I got to see the preview of Dreamland on YouTube and I feel that they should have got you to do it because I know you would have done a better job. The animation is not very good, it looks like a Nintendo game, very jerky and not a good likeness of David Tennant.
Anyway, keep up the good work and again give my congratulations to all who where involved with Star Tigers.
Mark Evans writes:
Every year round about November 23rd I like to watch, read or listen to something new in the world of Doctor Who, just to celebrate the birthday.
This year I thought the only new item would be Episode Three of Dreamland on TV. However, in the post this morning was the latest disc from AV- Star Tigers Part One. Having really enjoyed all the other AV films, and being a big fan of the original comic strips I was overjoyed to receive it and had to watch it ASAP.
What can I say? Another top notch film from AV. The story is an excellent adaptation of the original strip, adapted with the help of original author Steve Moore too. The animation itself is just great.
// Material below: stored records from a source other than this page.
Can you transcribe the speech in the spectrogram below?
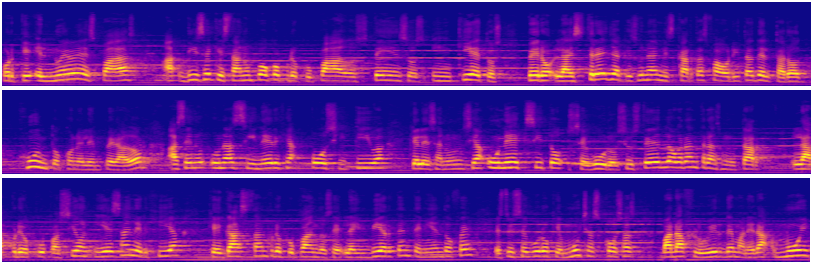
porque el nueve de espadas ah, dice que están un poco preocupados, tensos, inquietos, pero la estrella, que es una de mis cartas favoritas del tarot, junto con el emperador, hacen una sinergia positiva que les anuncia un éxito seguro. Si ustedes logran transmutar la preocupación y esa energía que gastan preocupándose, la invierten teniendo fe, estoy seguro que muchas cosas van a fluir de manera muy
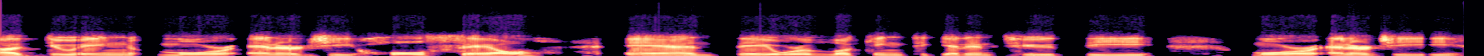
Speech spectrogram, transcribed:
uh, doing more energy wholesale, and they were looking to get into the more energy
It is in every way up to the standard of Dreamland, in fact, in my opinion it betters it. There is once sequence in the Draconian country manor where the lighting effects and the reflections in the mirrored table are quite beautiful.
The pace of the story is just right; not too long or too short. The music is well up to the usual AV standard and the voice actors do a great job, especially the guy playing Daak himself.
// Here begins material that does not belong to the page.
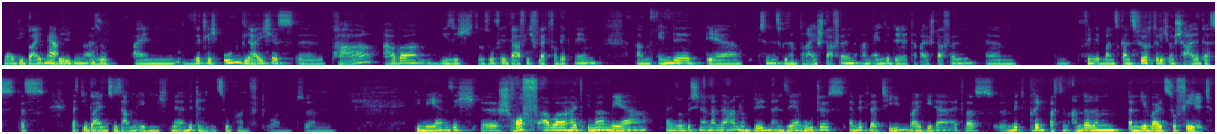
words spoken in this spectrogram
Die beiden ja. bilden mhm. also ein wirklich ungleiches äh, Paar, aber wie sich, so, so, viel darf ich vielleicht vorwegnehmen, am Ende der, es sind insgesamt drei Staffeln, am Ende der drei Staffeln ähm, findet man es ganz fürchterlich und schade, dass, dass, dass die beiden zusammen eben nicht mehr ermitteln in Zukunft. Und ähm, die nähern sich äh, schroff, aber halt immer mehr also ein bisschen einander an und bilden ein sehr gutes Ermittlerteam, weil jeder etwas äh, mitbringt, was dem anderen dann jeweils so fehlt.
The extras this time are a fascinating study of the back-up strips in Doctor Who Weekly/Monthly which brought back many old memories. There is an animated slideshow of the Land’s End Doctor Who exhibition and a trailer for Star Tigers Part Two.
All in all a fantastic, professional product which is easily up to broadcast standard. I hope that the obviously talented Stuart Palmer is sending copies of his work to the Doctor Who production team in Cardiff. I am sure they could find a place for him in the production of the series itself.
Just about to order a copy of Stuart's professional DVD The Legend of Kawa the Blacksmith because if it is anywhere near as good as his AV work then I should be in for another treat.
A huge thanks to Stuart and all the team at AV, especially the dubbers who are really helpful.
Roll on further Star Tigers, the completion of the Dalek Chronicles project, and anything else you guys have a crack at! Trust me, your efforts are much appreciated by all Doctor Who fans.
All the best and thanks again.
Trevor Sproston writes:
I have to admit that Star Tigers isn’t my favourite strip, and for me, Abslom Daak is somewhat of a cardboard character, so my main reason for getting the disc was that I didn’t want to miss out on yet another wonderful Altered Vistas creation.
The whole thing just gets better and better. Fine rendering, beautifully realised characters, with real weight to them; the movement of the sheets on Daak when he’s in bed was very nice. Fine lip-synching; ok on occasion they tend to move in a dreamier way than the action requires (Abslom in the Emperor’s palanquin for example), but so what? My only real criticism is that Abslom looks a bit too much like Action Man on steroids, especially in the legs. But the modelling of Taiyin in her sarcophagus was outstanding.
This is so well done, that I can’t imagine part two (which I will go for, despite my lukewarm feelings about Abslom Daak) can be any better.
Let’s just say that I love you, and I want your babies! ;-)